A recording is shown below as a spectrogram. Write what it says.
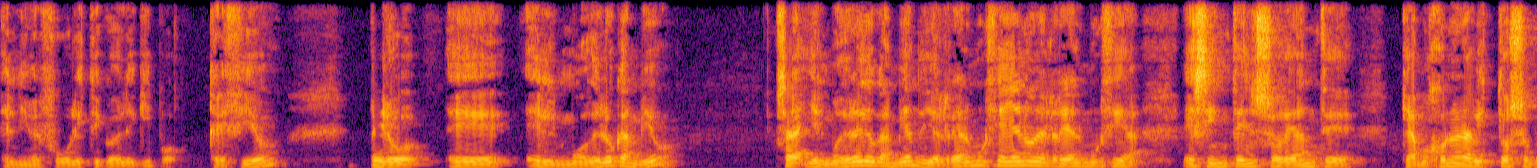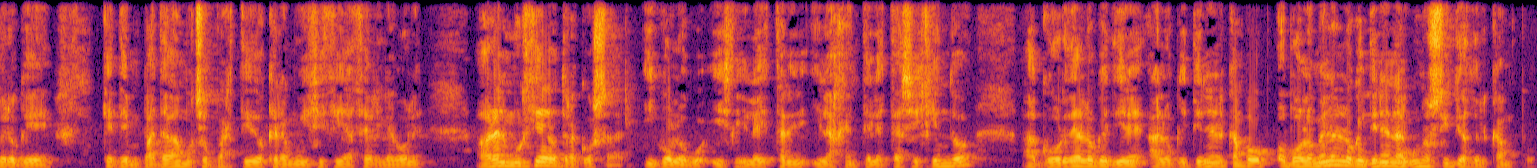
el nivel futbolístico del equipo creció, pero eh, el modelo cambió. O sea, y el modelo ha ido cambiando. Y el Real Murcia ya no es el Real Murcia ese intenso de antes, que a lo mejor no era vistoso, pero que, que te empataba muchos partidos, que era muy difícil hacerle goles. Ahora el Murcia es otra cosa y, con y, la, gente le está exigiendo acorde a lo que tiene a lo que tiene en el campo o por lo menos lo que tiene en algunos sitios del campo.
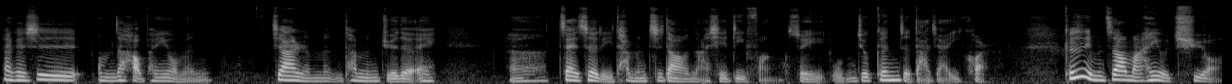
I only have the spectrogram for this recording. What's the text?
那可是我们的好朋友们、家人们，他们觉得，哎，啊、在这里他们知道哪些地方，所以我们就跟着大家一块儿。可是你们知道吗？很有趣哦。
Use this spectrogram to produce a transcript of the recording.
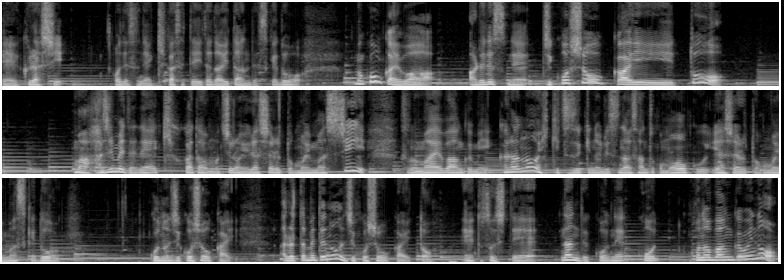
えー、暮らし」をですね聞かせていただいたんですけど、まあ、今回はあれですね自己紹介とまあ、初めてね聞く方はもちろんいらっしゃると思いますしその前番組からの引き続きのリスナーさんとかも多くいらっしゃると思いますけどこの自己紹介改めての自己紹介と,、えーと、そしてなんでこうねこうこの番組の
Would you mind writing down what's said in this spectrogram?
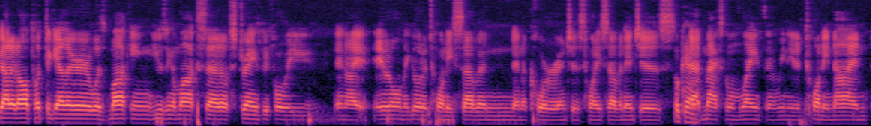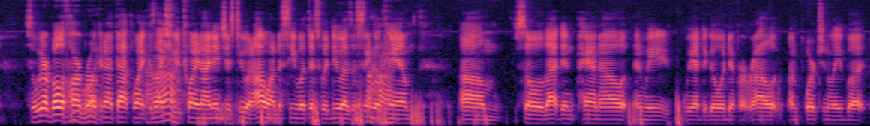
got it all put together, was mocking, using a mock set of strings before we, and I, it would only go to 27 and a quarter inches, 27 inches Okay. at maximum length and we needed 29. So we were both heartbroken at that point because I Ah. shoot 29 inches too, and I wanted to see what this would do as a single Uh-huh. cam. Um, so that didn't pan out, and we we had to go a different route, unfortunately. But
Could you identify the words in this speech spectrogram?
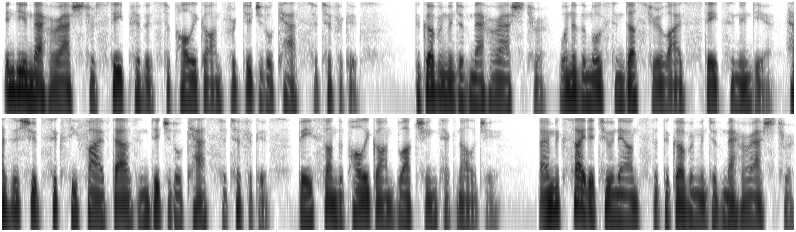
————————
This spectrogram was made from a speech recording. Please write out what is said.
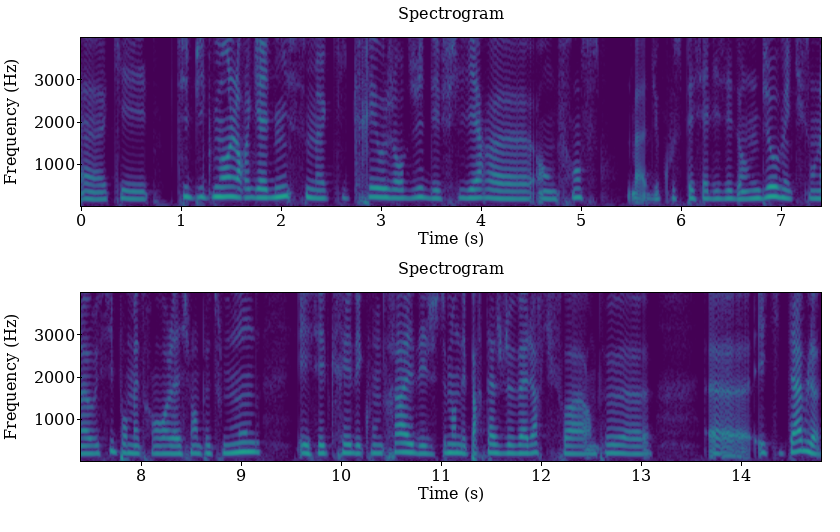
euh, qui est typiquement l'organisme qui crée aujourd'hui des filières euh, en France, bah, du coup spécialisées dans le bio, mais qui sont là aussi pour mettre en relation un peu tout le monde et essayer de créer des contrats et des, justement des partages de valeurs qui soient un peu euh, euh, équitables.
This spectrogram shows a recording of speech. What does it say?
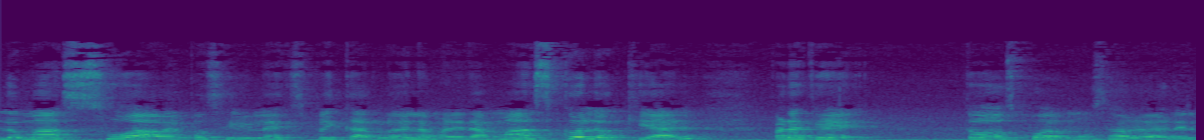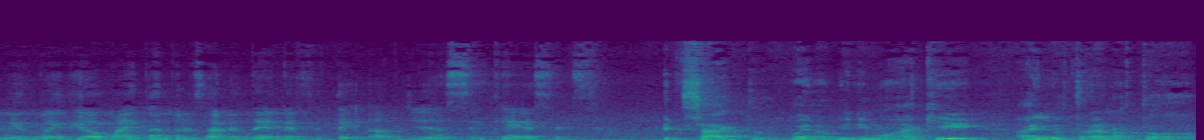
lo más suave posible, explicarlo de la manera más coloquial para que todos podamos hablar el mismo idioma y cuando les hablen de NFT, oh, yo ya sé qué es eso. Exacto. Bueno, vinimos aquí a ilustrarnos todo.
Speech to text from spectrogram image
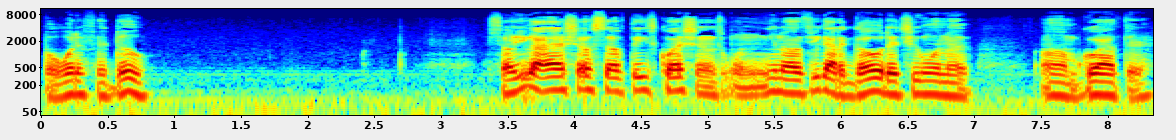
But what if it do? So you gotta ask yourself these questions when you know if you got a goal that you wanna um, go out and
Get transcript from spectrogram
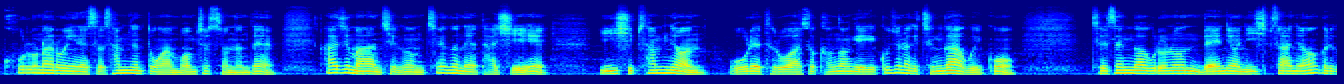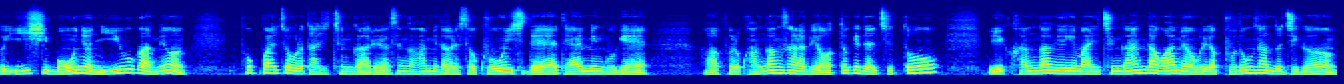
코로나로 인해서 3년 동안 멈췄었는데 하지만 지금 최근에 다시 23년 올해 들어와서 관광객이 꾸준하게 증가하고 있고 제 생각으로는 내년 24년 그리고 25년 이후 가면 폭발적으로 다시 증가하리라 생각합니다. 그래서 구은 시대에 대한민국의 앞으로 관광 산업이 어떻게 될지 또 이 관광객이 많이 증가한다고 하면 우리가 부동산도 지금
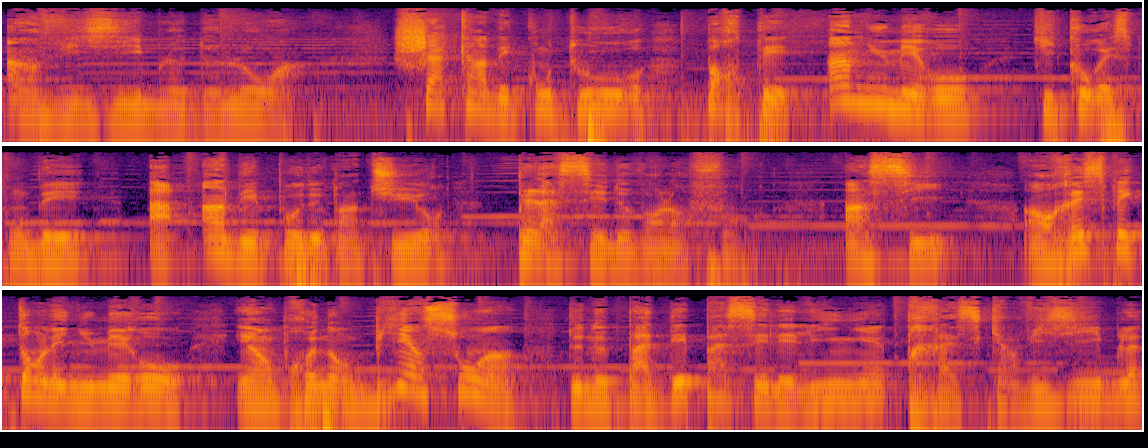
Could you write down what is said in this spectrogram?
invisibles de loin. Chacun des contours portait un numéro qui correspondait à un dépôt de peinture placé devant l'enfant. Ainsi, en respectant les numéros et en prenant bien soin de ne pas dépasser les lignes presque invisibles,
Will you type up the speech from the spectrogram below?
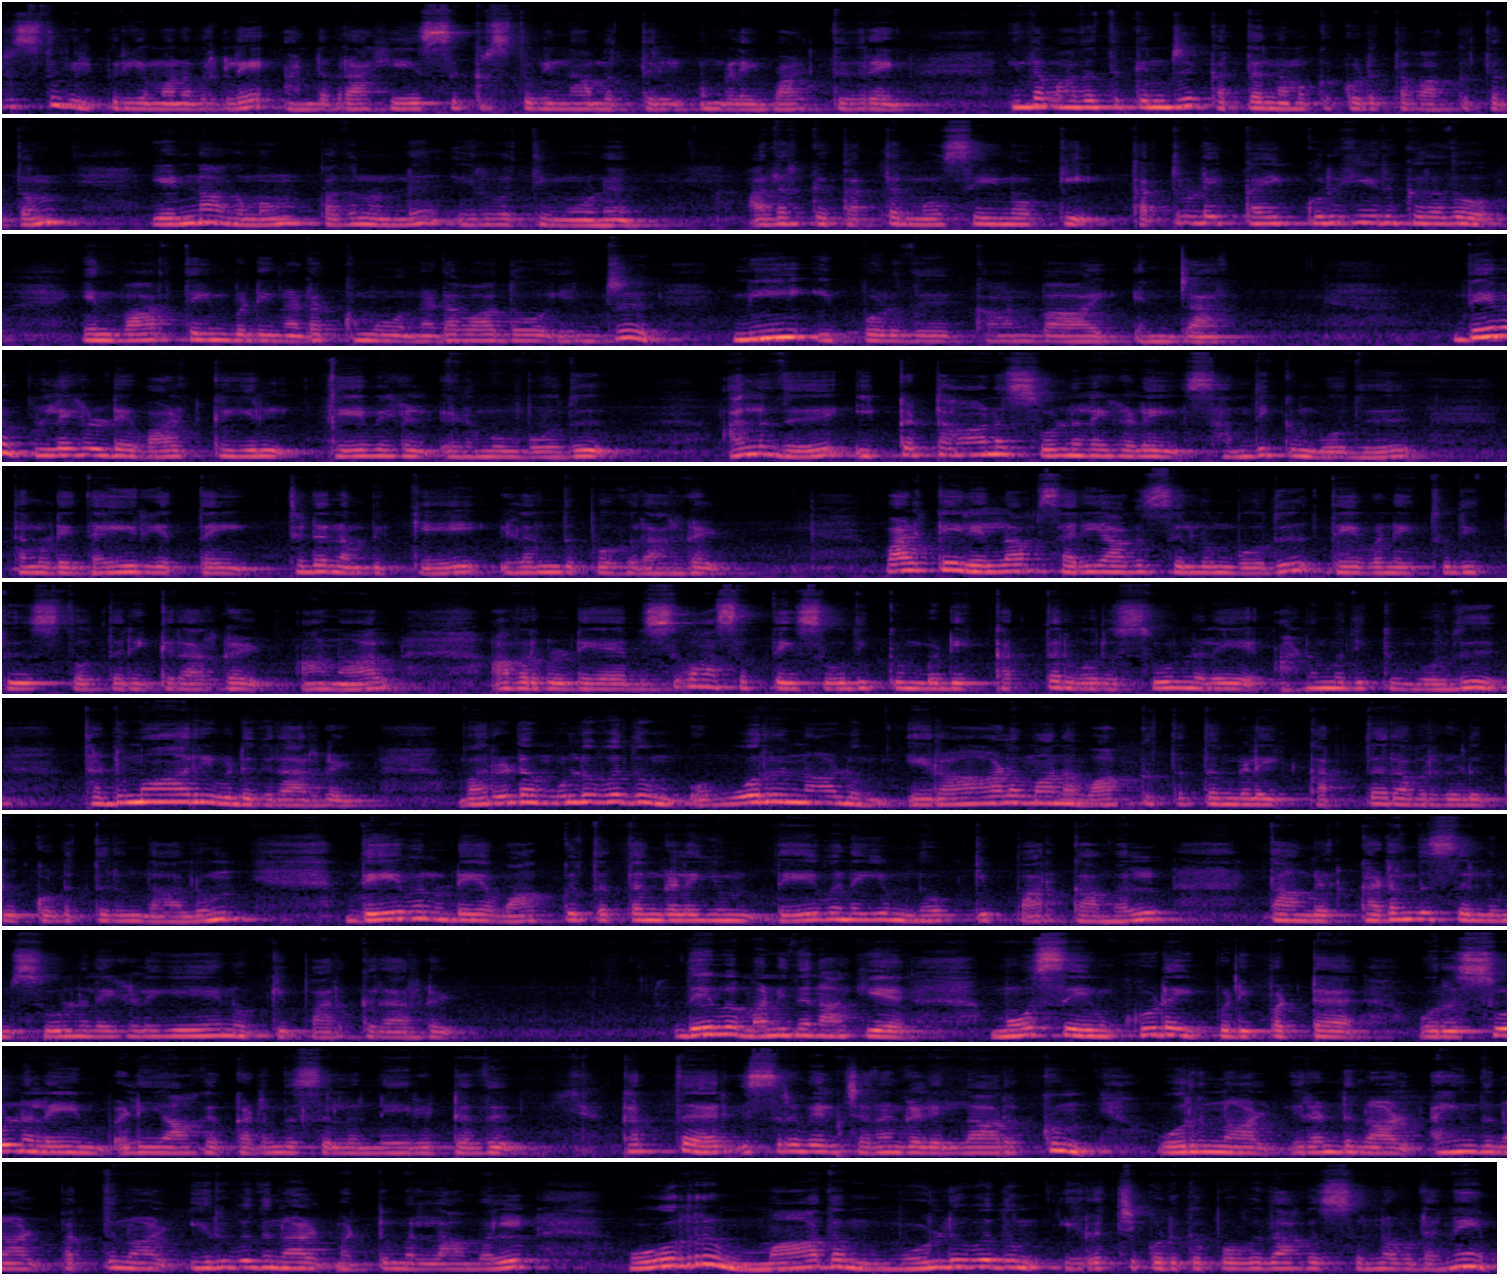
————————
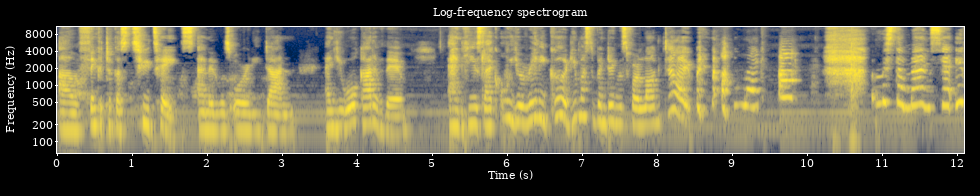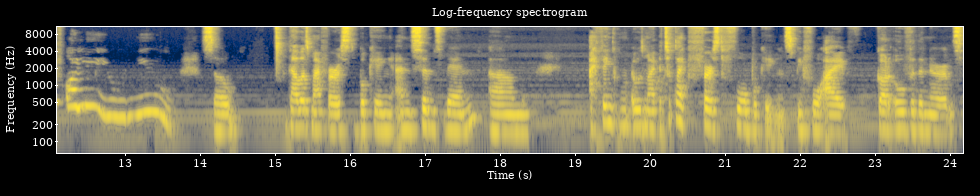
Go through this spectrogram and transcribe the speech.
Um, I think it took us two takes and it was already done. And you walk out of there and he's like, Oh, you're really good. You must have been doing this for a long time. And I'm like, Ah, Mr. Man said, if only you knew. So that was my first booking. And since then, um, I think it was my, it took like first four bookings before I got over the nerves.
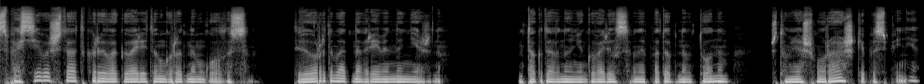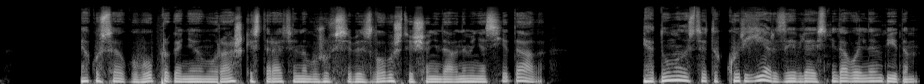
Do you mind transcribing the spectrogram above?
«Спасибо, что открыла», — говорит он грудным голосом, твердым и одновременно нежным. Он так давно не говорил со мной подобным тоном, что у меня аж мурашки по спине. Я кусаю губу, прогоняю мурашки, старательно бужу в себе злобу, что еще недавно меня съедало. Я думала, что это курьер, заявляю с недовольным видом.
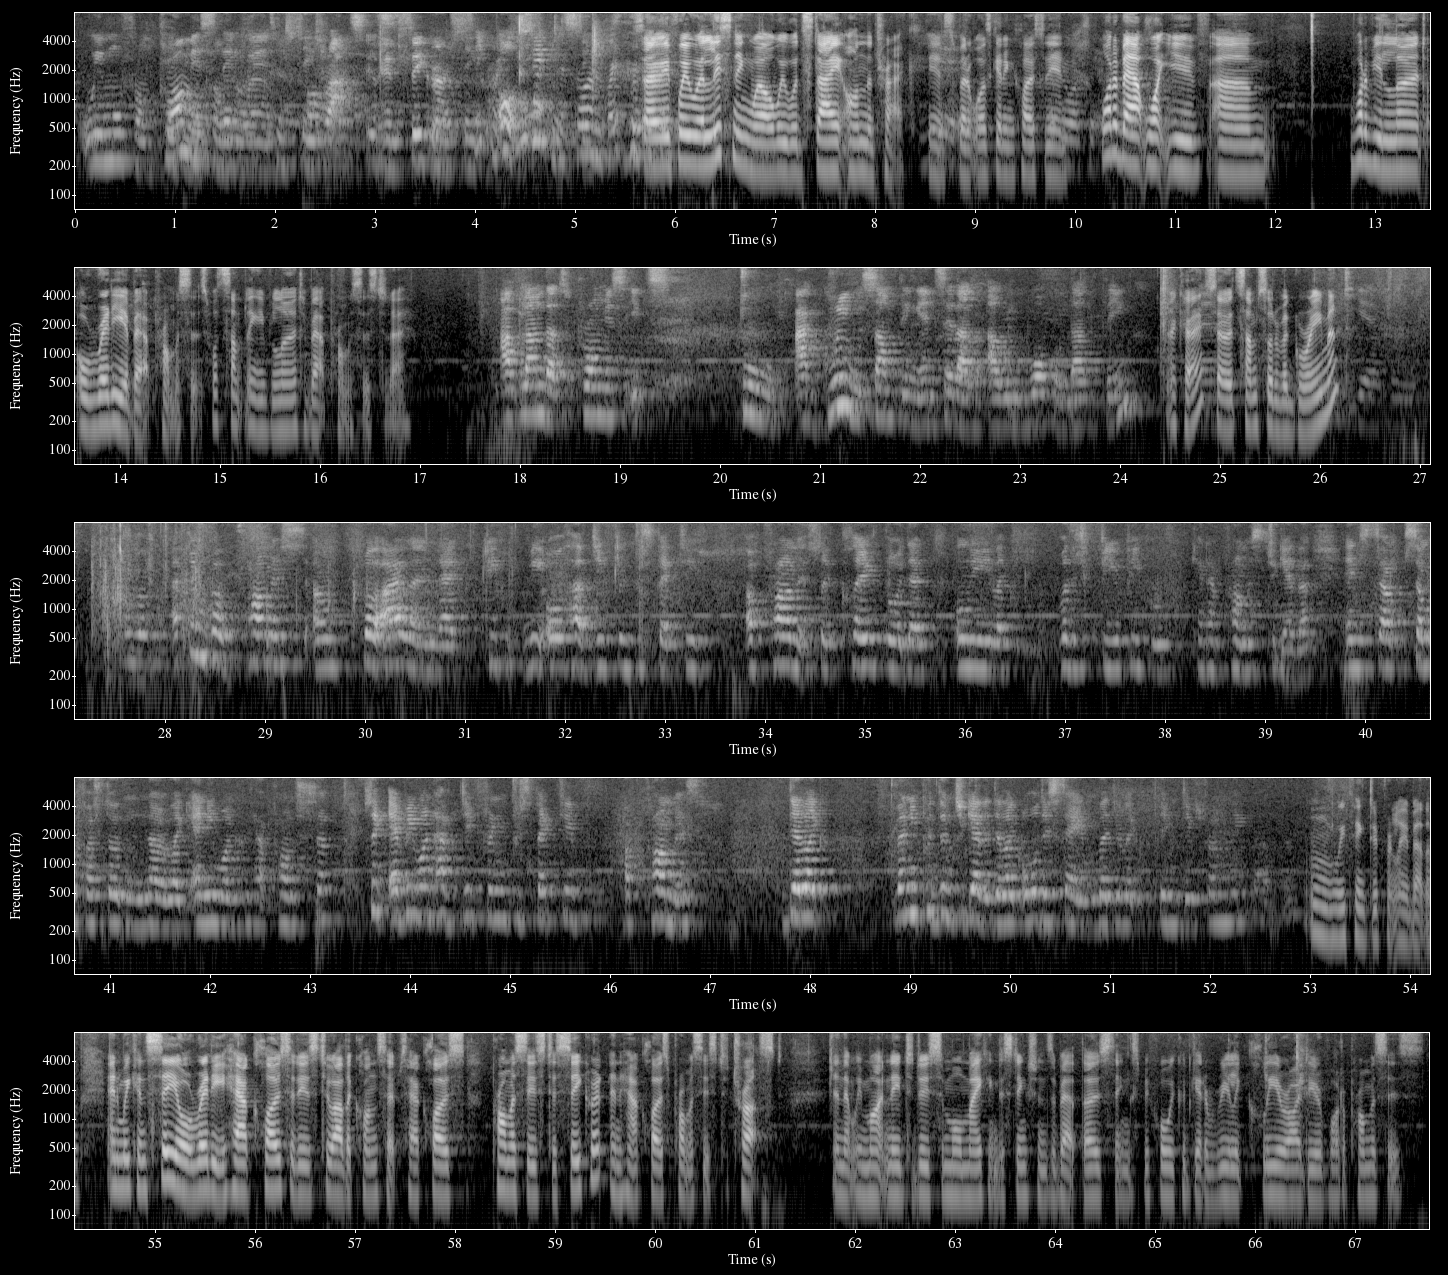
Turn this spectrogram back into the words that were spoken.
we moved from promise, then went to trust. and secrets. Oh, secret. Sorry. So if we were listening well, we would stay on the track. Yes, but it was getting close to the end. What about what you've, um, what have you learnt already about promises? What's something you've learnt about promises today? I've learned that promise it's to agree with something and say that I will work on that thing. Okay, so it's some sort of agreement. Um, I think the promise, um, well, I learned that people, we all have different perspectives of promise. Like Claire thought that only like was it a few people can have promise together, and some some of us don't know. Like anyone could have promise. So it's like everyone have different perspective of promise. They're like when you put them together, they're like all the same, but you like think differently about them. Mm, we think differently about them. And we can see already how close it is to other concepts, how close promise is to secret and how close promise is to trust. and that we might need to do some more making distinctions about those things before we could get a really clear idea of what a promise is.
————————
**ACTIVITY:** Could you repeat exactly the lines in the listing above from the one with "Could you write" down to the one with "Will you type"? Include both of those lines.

**TASK OUTPUT:**
Could you write down what is said in this spectrogram?
invisibles de loin. Chacun des contours portait un numéro qui correspondait à un dépôt de peinture placé devant l'enfant. Ainsi, en respectant les numéros et en prenant bien soin de ne pas dépasser les lignes presque invisibles,
Will you type up the speech from the spectrogram below?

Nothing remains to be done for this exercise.